The State will now be required to pay Sh4 million as compensation to two watchmen who were wrongfully arrested, charged and jailed for robbery with violence.

In his verdict, High Court Judge John Mativo ordered the Director of Public Prosecutions (DPP) and the Inspector-General of Police to compensate John Atelu and Collins Ouma.

The judge ruled that the two faced prosecution with no factual basis and that the police maliciously abused their powers on them as well as the DPP by having them sent to prison.


“I find that the two are entitled to an award of damages. I find that an award of a global sum of Sh2,000,000 each would be reasonable as compensation for violation of their rights,” ruled Justice Mativo.

The judge said he had considered the nature of violations of constitutional rights, the legal principles, the agony the two were subjected to with the criminal proceedings, the period they had been held in custody, the length of their trial as well as the genuine fear of the possibility of being sentenced to death if convicted before granting the award.

“A declaration be and is hereby issued that the police and the DPP were under a legal duty to disclose to the accused persons all the prosecution evidence at the earliest opportunity and failure to do so amounted to abuse of law as well as violation of their right,” Justice Mativo ruled.


The two found themselves in the corridors of justice after they were accused of robbing a police officer of a pocket radio and mobile phone four years ago.

The policeman was robbed along Moi Avenue after leaving a bar. But he returned to the bar later with his colleagues and accused the two watchmen who guarded the bar as well as a nearby building of the alleged theft.
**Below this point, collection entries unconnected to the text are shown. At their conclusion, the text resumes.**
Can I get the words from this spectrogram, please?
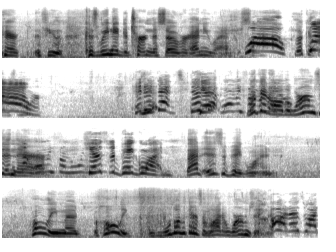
Here, if you, because we need to turn this over anyway. So Whoa! Look at Whoa! more. Hey, there's that, there's that one Look at all the worms in there. Here's the big one. That is a big one. Holy mo, holy, well, look, there's a lot of worms in there. Oh, there's one.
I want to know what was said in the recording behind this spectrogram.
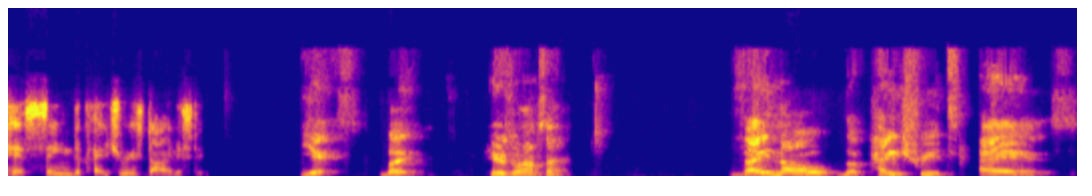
has seen the Patriots dynasty. Yes, but here's what I'm saying. They know the Patriots as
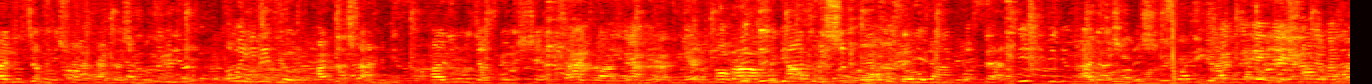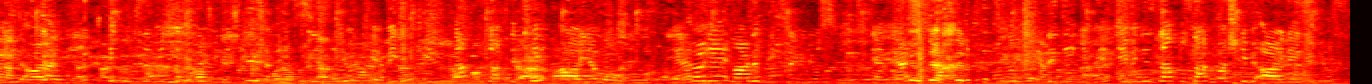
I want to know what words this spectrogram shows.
ayrılacağım hani şu anki arkadaşlarım bunu biliyorum. Ama yine diyorum arkadaşlar hani biz ayrılmayacağız, görüşeceğiz tekrar yani. Ve dün bir arkadaşım Jose diye bir Jose bir video paylaşmış. Benim evimden uzaktaki ailem oldunuz diye. Böyle yıllarda biriktirebiliyorsunuz. Yani gerçekten dediği gibi evinizden uzak başka bir gidiyorsunuz.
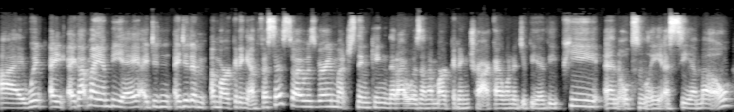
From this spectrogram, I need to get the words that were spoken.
I went. I, I, got my MBA. I didn't. I did a, a, marketing emphasis, so I was very much thinking that I was on a marketing track. I wanted to be a VP and ultimately a CMO.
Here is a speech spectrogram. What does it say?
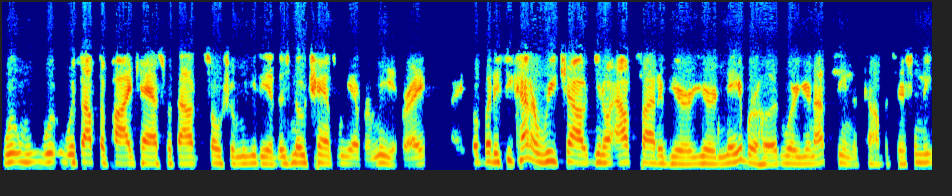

After being charged in court, they could not be released on bond since the court set the fees at Sh1million, an amount none of them could afford.

Mr Atelu was freed after spending nearly four months in custody while Mr Ouma until December 2014, about two years after being arraigned in court in January 2013.
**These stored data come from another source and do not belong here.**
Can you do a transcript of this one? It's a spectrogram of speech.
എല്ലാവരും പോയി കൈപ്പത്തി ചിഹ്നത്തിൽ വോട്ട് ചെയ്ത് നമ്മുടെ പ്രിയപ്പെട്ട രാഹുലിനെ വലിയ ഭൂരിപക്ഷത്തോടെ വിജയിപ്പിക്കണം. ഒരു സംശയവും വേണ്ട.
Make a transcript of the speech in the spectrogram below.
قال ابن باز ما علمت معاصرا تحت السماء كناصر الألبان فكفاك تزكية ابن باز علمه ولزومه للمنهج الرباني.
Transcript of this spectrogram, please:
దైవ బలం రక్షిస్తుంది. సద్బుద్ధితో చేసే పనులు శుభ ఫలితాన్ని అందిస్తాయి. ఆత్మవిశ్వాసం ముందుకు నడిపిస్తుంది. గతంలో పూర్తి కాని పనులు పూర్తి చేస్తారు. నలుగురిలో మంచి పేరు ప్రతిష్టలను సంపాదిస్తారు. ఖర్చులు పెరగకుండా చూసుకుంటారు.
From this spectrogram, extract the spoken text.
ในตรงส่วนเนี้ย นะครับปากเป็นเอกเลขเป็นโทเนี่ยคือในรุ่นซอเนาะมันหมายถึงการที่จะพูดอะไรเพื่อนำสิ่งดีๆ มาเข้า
However the two would not have stayed longer in custody if the prosecution would have disclosed to the court and to them at an early stage that the real culprit had been found.

They therefore faulted the DPP for having them charged with a serious offence yet recorded statements with the police as at January 26, 2013 indicated who the real culprits were.

They also faulted the prosecution of wilfully withholding that information from them until during cross examination of the statement which had not been provided to them before the trial kicked off.

In their suit in which they protested against the violation of their rights, they sued the Attorney General, the IG the DPP and two police officers.

The AG told court that there were no violation in their case while the DPP insisted that their trial was fair.


But the judge affirmed that the DPP and the police failed in their duty.

“The decision whether or not to prosecute is very important, it can be very upsetting if a person is prosecuted even if later found not guilty. However a decision not to prosecute can cause great stress and upset the victim of the crime,” the judge said.

He added: “Therefore the DPP must consider whether or not to prosecute, the prosecutor should remain fiercely independent, fair and courageous. The responsibilities to the DPP and the police demand nothing less.”